Wednesday, September 1, 2010

Day One: School Starts; Hello Sixth Grade!

After plenty of preparation and excitement, we managed to get the child off to school.

Sure she was up at 6am. Of course she was ready and dressed by 7am. We needed to pick up her girlfriend Ashley at 8am (no one goes to school alone on the first day) so we had lots of time to stare at each other. About an hour to be exact.

(Her best line - let's just get in the car and drive around! My retort - where? To Los Gatos!?)

I dropped the girls off in the swirl of kids and cars at 8:05. They bravely jumped out of the car - I say brave because Ashley had had a stomach for the last seven days totally dreading this morning - but Katie sprang from the car with a bound. I made my way home to my first day of interrupted work in ages.

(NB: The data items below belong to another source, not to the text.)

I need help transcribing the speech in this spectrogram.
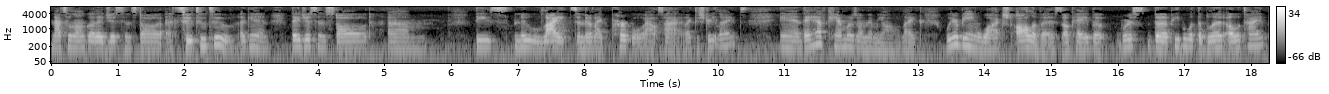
not too long ago, they just installed at 222 again. They just installed um, these new lights, and they're like purple outside, like the street lights. And they have cameras on them, y'all. Like we're being watched, all of us, okay? But we're the people with the blood O type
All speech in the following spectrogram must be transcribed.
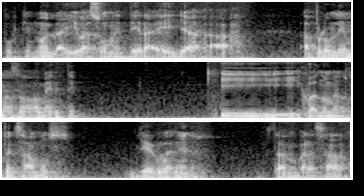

So the first day, she got called to the office. 


She's eating at first period lunch with her friends and over the loud speaker she hears her name and the ultimate command - please come to the office! Turns out the kid was supposed to be in class - she actually had been assigned second lunch. That got her good.

Her day was awesome and she was so excited about being there. I was bombarded with a ton of "parent paperwork" that felt like home work. But the good news is almost all the teachers asked me to tell them about Katie and what she might need to be successful. Katie had some home work too along the same lines.

Also, all the teachers - the whole school in fact - use this great planner in an effort to get the kids to start keeping a calendar of dates and deliverables. It's no Outlook, but it's pretty cool. I really like how the teachers are consistent across all the classes.

Here's her schedule: 
Period 1 & 2: Language arts
Period 3: Video production
Period 4: Math
Period 5: Science
Lunch
Period 6: Social Studies
Period 7: PE

Not too shabby - got to love the last period PE - kind of ensures good hair days since she doesn't have to change until the end of the day!